Starting at the top of the entries below, write out each line up to and including the one containing "Where, if anywhere, do". Leave the pictures out.

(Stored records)
+ + + + + + +

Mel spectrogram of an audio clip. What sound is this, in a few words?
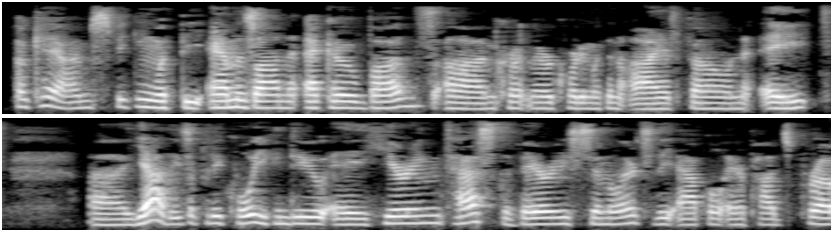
Amazon Echo Buds microphone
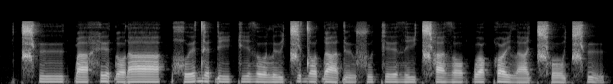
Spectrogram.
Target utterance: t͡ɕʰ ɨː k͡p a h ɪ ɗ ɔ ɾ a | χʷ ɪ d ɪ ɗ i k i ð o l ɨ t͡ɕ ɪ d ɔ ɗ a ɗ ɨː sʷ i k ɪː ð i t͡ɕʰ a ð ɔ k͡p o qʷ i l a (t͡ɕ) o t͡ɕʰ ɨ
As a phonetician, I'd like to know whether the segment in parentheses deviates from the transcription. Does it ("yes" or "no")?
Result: yes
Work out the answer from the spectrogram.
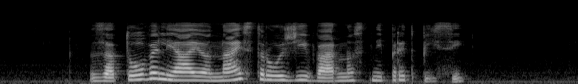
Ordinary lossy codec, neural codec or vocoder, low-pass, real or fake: none; none; 7.2 kHz; real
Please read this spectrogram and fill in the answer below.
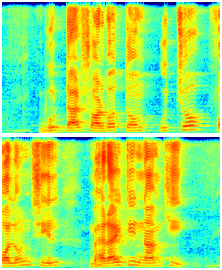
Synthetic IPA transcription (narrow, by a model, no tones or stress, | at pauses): bʱuʈʈaɾʃɔɾbot̪ːomutːɕofɔlonʃil | bʱɛɾajʈiɾnamki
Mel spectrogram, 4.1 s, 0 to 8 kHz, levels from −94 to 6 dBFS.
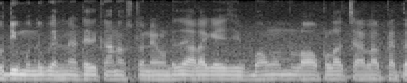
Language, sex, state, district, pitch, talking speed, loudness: Telugu, male, Andhra Pradesh, Chittoor, 105 Hz, 160 wpm, -20 LUFS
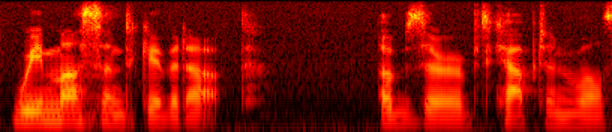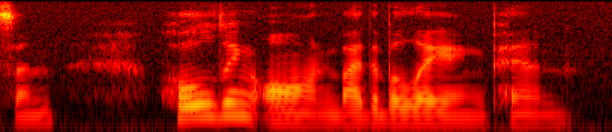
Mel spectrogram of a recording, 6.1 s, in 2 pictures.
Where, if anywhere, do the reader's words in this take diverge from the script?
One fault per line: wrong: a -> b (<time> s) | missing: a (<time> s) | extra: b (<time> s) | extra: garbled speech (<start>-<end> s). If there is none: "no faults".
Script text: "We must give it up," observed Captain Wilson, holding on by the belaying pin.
wrong: must -> mustn't (0.2 s)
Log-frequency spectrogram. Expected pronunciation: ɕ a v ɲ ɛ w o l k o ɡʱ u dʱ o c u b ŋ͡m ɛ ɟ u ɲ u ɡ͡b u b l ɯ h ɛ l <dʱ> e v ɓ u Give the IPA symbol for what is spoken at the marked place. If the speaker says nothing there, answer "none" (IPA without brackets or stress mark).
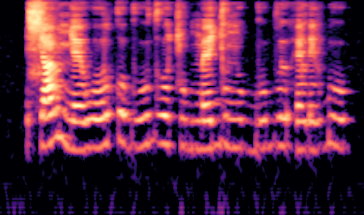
ɾ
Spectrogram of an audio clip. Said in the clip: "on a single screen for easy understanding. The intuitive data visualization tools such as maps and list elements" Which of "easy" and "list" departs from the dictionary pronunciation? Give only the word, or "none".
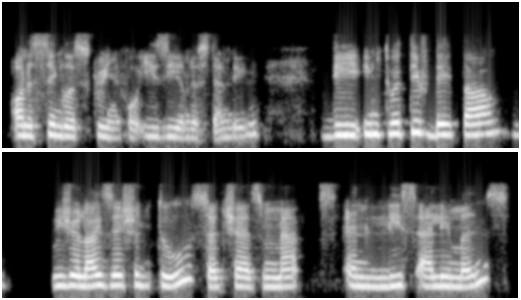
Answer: list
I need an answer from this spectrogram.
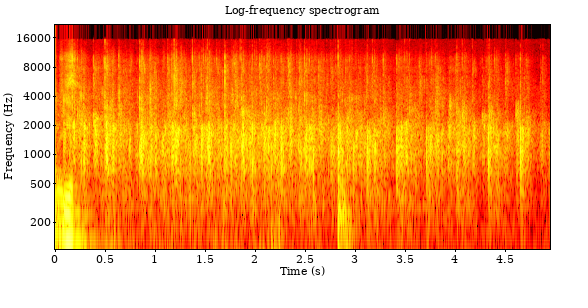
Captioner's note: audience applauding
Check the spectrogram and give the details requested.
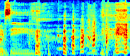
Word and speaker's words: Hossain: Hossain.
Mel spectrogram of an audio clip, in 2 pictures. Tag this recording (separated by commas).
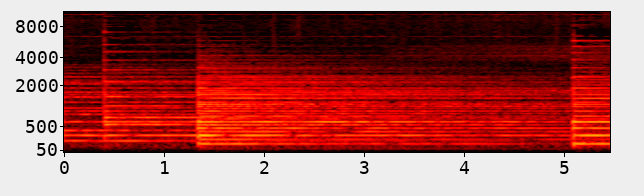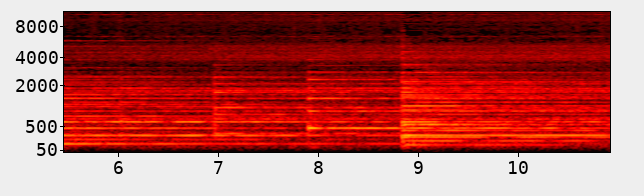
Music, New-age music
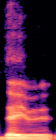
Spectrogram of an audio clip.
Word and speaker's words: d4vd: Pronounced David, not D4VD.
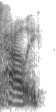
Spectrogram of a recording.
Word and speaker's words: Hallie: and um is it is it hayley or how's your name pronounced it's hallie hallie nice to meet you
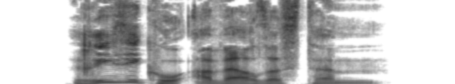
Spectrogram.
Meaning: strong dative masculine/neuter singular superlative degree of risikoavers
- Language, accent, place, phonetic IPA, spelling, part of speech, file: German, Germany, Berlin, [ˈʁiːzikoʔaˌvɛʁzəstəm], risikoaversestem, adjective, De-risikoaversestem.ogg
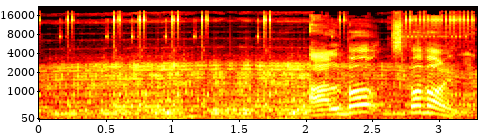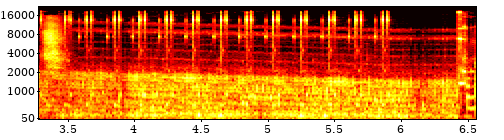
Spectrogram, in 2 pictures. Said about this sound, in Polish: Abductor Ship, czyli statek yy, naszych wrogów, czyli tychże kosmitów, brzmi tak który oczywiście też możemy przyspieszyć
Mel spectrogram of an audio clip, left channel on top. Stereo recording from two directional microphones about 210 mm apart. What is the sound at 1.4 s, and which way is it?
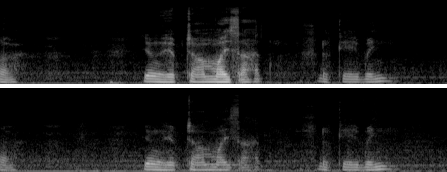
Speech, 30° left (ahead or behind).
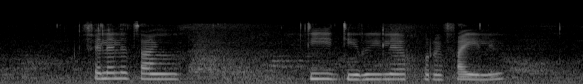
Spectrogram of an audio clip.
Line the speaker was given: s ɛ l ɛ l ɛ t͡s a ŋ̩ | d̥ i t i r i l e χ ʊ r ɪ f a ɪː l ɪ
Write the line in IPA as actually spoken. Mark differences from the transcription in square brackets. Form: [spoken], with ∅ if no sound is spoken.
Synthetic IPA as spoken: [f] ɛ l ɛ l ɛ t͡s a ŋ̩ | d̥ i [d] i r i l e χ ʊ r ɪ f a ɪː l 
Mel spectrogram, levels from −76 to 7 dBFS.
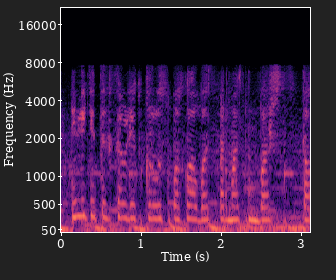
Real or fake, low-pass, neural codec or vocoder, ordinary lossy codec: fake; 7.2 kHz; codec, 44.1 kHz, 7.8 kbps, Pupu-Codec; Opus, 16 kbps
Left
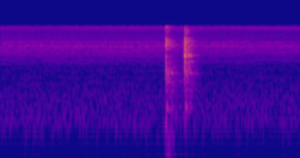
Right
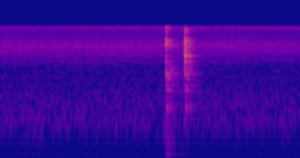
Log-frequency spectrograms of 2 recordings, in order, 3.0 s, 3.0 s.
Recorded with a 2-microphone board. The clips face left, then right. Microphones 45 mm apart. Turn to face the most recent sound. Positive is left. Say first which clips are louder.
# left 2 dB
turn(degrees=10)  # may be behind; listen again after turning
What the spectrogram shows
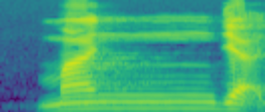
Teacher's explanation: Suara nun seperti tidak berubah. Kenapa? Kedekatan makhraj nun dengan jim. Ya. Jim itu ujung lidah ke langit-langit.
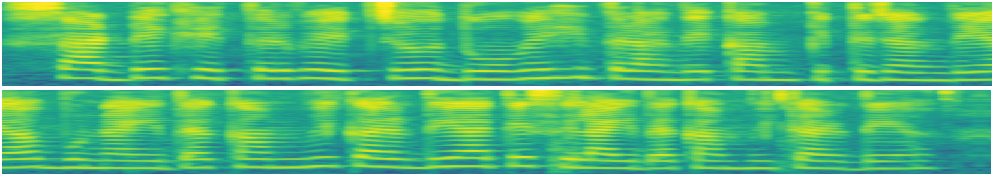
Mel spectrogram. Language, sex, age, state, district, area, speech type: Punjabi, female, 18-30, Punjab, Tarn Taran, rural, spontaneous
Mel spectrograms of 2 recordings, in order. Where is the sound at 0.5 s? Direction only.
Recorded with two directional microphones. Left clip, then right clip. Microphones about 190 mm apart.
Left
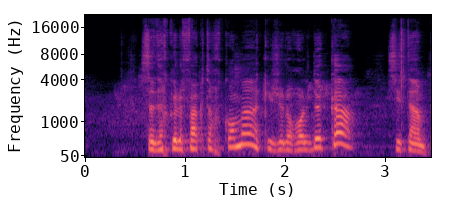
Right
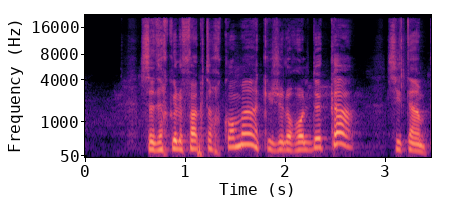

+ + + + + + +

## REPLY
Mel spectrogram of an audio clip. What sound is this, in a few words?
Amazon Echo Buds microphone
Spectrogram.
Target utterance: t͡ɕʰ ɨː k͡p a h ɪ ɗ ɔ ɾ a | χʷ ɪ d ɪ ɗ i k i ð o l ɨ t͡ɕ ɪ d ɔ ɗ a ɗ ɨː sʷ i k ɪː ð i t͡ɕʰ a ð ɔ k͡p o qʷ i l a (t͡ɕ) o t͡ɕʰ ɨ
As a phonetician, I'd like to know whether the segment in parentheses deviates from the transcription. Does it ("yes" or "no")?
Result: yes
Work out the answer from the spectrogram.
Ordinary lossy codec, neural codec or vocoder, low-pass, real or fake: none; none; 7.2 kHz; real
Please read this spectrogram and fill in the answer below.
Synthetic IPA transcription (narrow, by a model, no tones or stress, | at pauses): bʱuʈʈaɾʃɔɾbot̪ːomutːɕofɔlonʃil | bʱɛɾajʈiɾnamki
Mel spectrogram, 4.1 s, 0 to 8 kHz, levels from −94 to 6 dBFS.
Language, sex, state, district, pitch, talking speed, loudness: Telugu, male, Andhra Pradesh, Chittoor, 105 Hz, 160 wpm, -20 LUFS
Mel spectrogram of a recording, 6.1 s, in 2 pictures.
Where, if anywhere, do the reader's words in this take diverge from the script?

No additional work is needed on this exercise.